EnI Electrical, Zest WEG Group’s specialist electrical, instrumentation and control systems construction company, was responsible for executing the project’s installation scope. This included the installation of the dual circuit 88 kV overhead lines from the Eskom switching station to the bulk 88 kV substation on the mine and the construction of a 6.6 kV overhead line from the bulk substation to the new 7 Dam Pump Station. “In addition to the overhead line construction scope, EnI Electrical was responsible for the installation of all equipment, cabling, cable racking and cable terminations at various locations on surface as well as underground,” Gerrard says, adding that the company also provided commissioning services.
“The mill expansion was the greater portion of ENI Electrical’s scope as it took the lead role in installing and commissioning the electrical equipment for the new AG plant,” he notes.

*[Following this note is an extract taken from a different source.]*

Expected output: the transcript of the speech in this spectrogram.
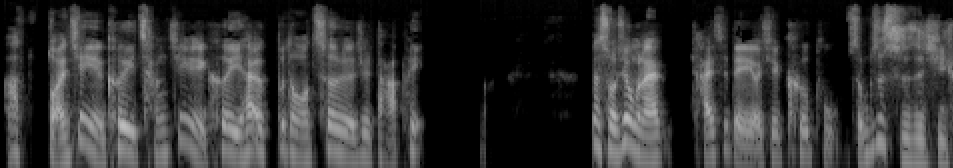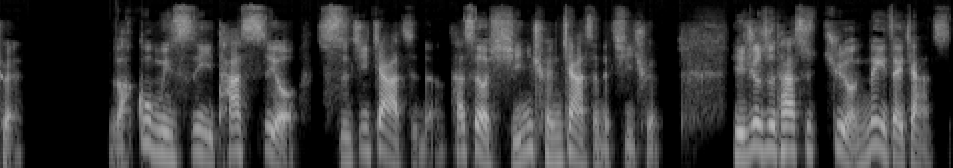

“The Petra Cullinan Project was a very prestigious project for the Zest WEG Group and for Cullinan itself. Our integrated solutions approach, along with close collaboration and continuous interaction between all parties was key to the success of the project, which we believe proves our ability to deliver multiple integrated services in a highly effective way.
“We have a diverse product and solutions portfolio, which we believe places our Group in a strategically advantageous position to respond to the unique needs of our customers and, by working closely together with all parties involved, we look forward to many such successes in the future,” Gerrard concludes.